The Internet is a fantastic tool that has ushered in an era of productivity and connectivity that we could only previously have dreamed of. Unfortunately, like every great tool, it can be used for darker, malicious purposes. In the Internet’s case, i...
Just like Silk Road (the illegal online black market designed to smuggle drugs around the world), there exists an online trade for zero-day exploits. Unsurprisingly, hackers find it exceptionally lucrative to sell these exploits for profit. Now, ther...
When it comes to business communications technology, you don’t want to be caught using technology that’s outdated. Thanks to the innovations afforded to your company by Voice over Internet Protocol (VoIP), you can have access to lots of game-changing...
The IT landscape has changed so dramatically over the past decade that businesses need to stop and consider the latest solutions before cycling out their old IT equipment. In the past, when it came time to replace office technology, one would simply ...
Tablets are definitely becoming a staple in the consumer electronics world. For the longest time, the tablet PC was an expensive, clunky device that just didn't wow consumers. Some businesses had adopted tablets back in the day, but they were difficu...
If you’re in the market for a new computer, then you’re going to have to make a decision: Go with a traditional hard drive (HDD), or a solid state drive (SSD). While a computer equipped with an HDD will cost you less money, an SSD promises to faster ...
Replacing your aging or broken-down hardware is a part of doing business, and one that few business owners want to think about before it must be done. Hardware is expensive and tricky to replace without experiencing at least some downtime. That’s not...
October is Cyber Security month. We want to bring attention to this very important issue affecting every person and organization connected to the Internet. When discussing cyber security, we often talk about computer viruses and malware, but these th...
It’s the nature of technology to grow more complex over time, and as it does, the types of threats grow alongside it. Security is now more important than ever before, and if your business is not prepared to handle the threats that lurk in the shadows...
There’s no question about it; hackers make things difficult for businesses of all industries and sizes. They go out of their way to steal data and turn a profit off of it, as well as misrepresent organizations and individuals. The business environmen...
How much does your organization spend on cybersecurity every year? It’s a well-known fact that the Internet houses an incredible amount of threats that consistently pose a significant danger to organizations, so it’s expected that businesses will she...

Onsite Service Coverage Area

Although we provide remote services and support to businesses in over 20 states, onsite services are limited to within reasonable driving distance from our office in NH.  For locations outside of our service area, we will manage a local vendor to provide onsite assistance when needed.


Onsite Computer Support Services are available to businesses within 100 miles of Nashua New Hampshire. We have excellent onsite coverage from Concord NH, south through Manchester NH, and then down into Boston. From Northern and Central Mass, we cover from Worcester, east to the North Shore, including the Salem and Portsmouth NH area.

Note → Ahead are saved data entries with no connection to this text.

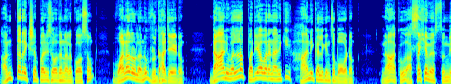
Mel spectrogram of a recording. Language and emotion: Telugu, disgusted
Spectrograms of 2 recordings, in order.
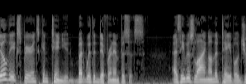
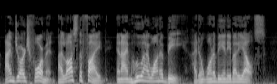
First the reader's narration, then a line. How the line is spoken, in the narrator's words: he became thankful that he wasn't them and cried out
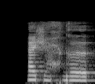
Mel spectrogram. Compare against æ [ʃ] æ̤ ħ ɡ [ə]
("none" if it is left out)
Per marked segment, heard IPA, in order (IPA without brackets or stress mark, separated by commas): ʃ, ə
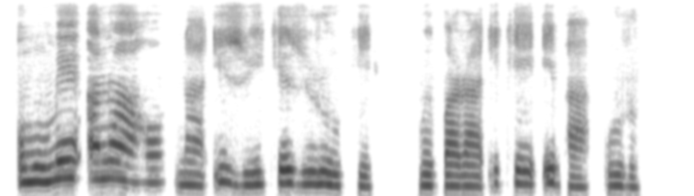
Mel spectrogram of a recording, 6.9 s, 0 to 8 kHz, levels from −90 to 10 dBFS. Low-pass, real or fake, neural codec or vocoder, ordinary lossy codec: none; real; none; none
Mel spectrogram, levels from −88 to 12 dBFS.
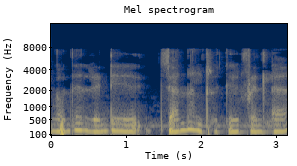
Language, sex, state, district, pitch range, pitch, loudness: Tamil, female, Tamil Nadu, Kanyakumari, 165-185 Hz, 170 Hz, -18 LUFS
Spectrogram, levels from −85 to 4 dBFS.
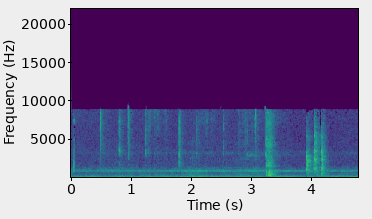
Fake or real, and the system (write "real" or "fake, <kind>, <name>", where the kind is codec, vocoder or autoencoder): real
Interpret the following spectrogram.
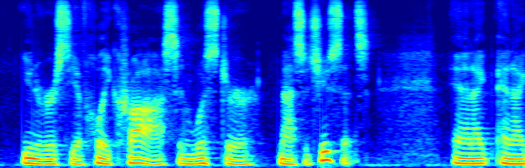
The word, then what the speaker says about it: Worcester: I asked for a ticket to war Chester and um the the gentleman behind the counter just he didn't even react and I said again I need to get a ticket to Worchester and he said we don't have one of those destinations uh I think you would like to go to Worcester and I looked behind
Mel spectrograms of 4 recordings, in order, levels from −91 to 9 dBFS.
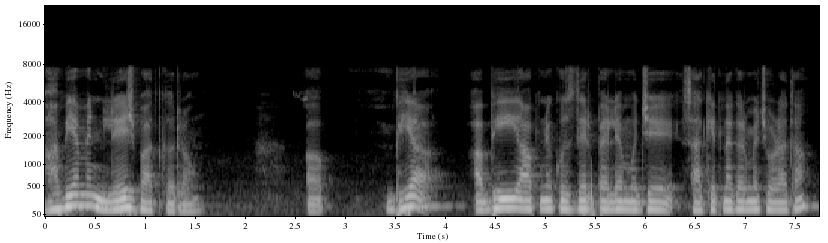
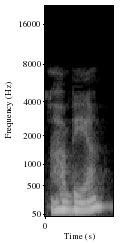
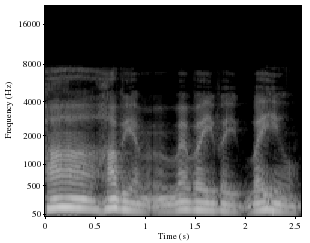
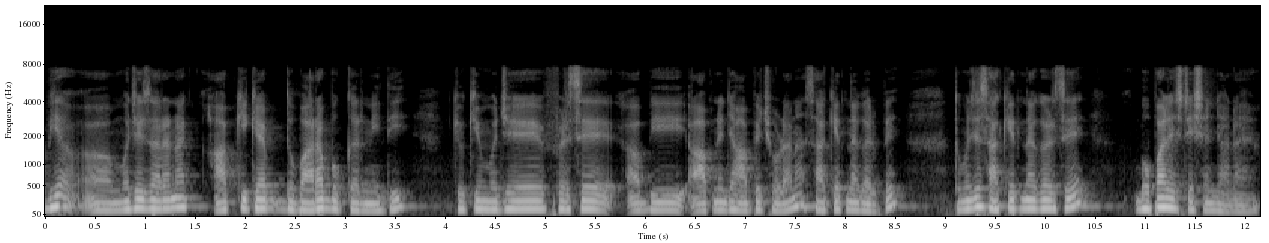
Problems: background sounds at intervals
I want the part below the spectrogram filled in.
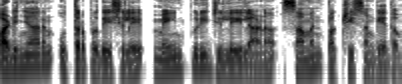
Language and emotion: Malayalam, neutral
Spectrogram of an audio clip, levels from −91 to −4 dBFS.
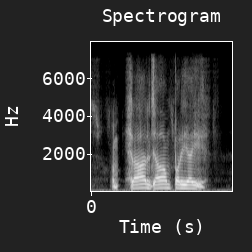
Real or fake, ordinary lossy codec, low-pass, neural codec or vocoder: fake; AAC, 48 kbps; 7.2 kHz; autoencoder, 22.05 kHz, a latent of 192 numbers a frame, VITS, trained on many speakers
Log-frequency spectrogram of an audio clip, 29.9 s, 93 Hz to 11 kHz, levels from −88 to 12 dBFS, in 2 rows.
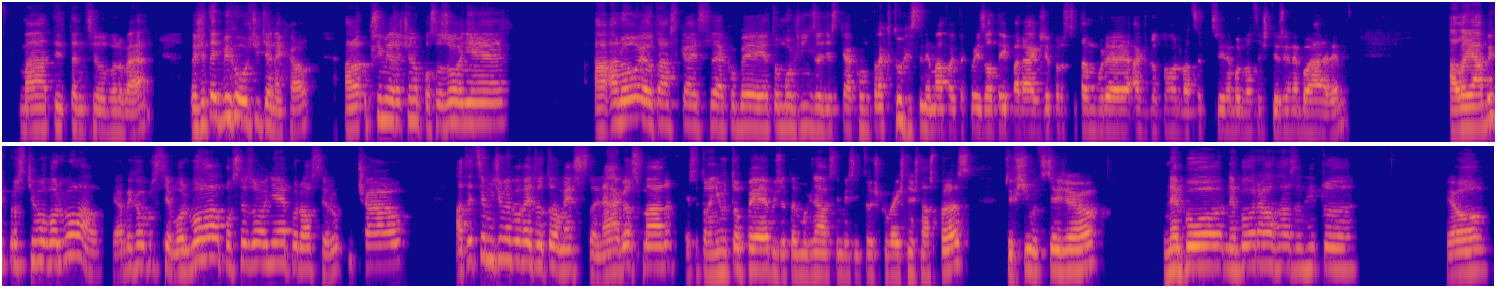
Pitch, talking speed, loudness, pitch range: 165 Hz, 190 wpm, -25 LUFS, 145-190 Hz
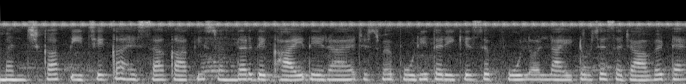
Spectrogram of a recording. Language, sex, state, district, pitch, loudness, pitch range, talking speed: Hindi, female, Bihar, Madhepura, 225 Hz, -13 LUFS, 215-230 Hz, 185 wpm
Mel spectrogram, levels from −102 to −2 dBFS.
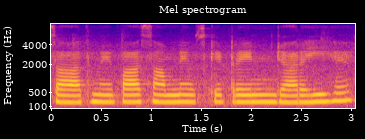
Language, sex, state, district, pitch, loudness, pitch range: Hindi, female, Punjab, Kapurthala, 205 Hz, -15 LUFS, 200-205 Hz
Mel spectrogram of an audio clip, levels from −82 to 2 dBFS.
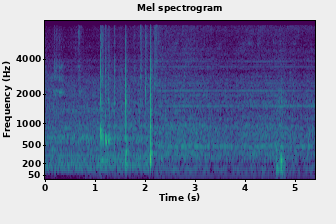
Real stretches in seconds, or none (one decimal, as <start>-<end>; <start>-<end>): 2.2-5.4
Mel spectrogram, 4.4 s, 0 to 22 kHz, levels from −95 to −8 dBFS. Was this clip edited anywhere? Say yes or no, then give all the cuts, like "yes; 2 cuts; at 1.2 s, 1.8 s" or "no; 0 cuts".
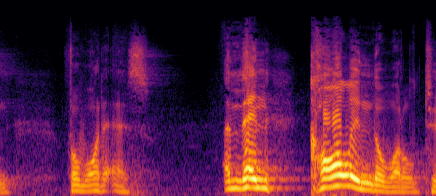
no; 0 cuts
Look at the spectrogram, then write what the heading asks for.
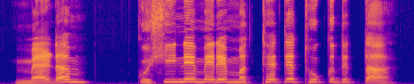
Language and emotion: Punjabi, disgusted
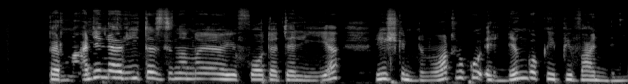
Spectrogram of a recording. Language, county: Lithuanian, Panevėžys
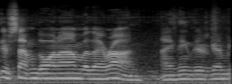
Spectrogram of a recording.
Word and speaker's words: Iran: I think Iran is, or Iran, sorry, the right way to say it is Iran, is going to be an interesting location.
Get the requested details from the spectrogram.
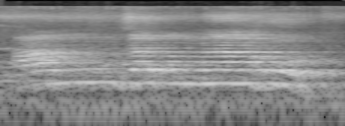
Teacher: non sukun, non mati bertemu dengan huruf za, itu termasuk bacaan ikhfa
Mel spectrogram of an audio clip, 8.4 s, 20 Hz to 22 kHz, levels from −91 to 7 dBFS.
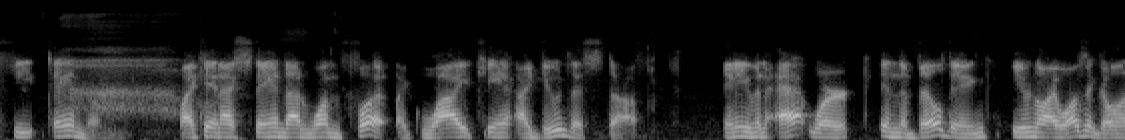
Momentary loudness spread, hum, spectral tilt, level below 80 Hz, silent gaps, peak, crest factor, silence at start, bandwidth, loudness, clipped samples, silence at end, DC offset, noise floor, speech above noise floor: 10 LU; none; -7.5 dB/octave; -66 dBFS; none; -12 dBFS; 16 dB; 0.1 s; 14 kHz; -29 LUFS; under 0.1%; 0 s; under 0.1%; -66 dBFS; 38 dB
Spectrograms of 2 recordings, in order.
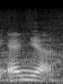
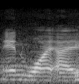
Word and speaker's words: Nya: whole semester calling me Enya. Enya. Enya. Yeah. Enya. Because your name is actually spelled N-Y-A. Yeah. It's pronounced Nya. Yeah. I've heard that a lot of people call you Naira.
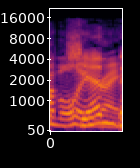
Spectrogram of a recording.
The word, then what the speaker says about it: djembe: Is it pronounced djembe? – That's how I've heard it, but it's duh, djembe. – Right. Djembe.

White Mountain IT Services
33 Main Street, Suite 302
Nashua, New Hampshire 03064



map nashua4 1


Open Positions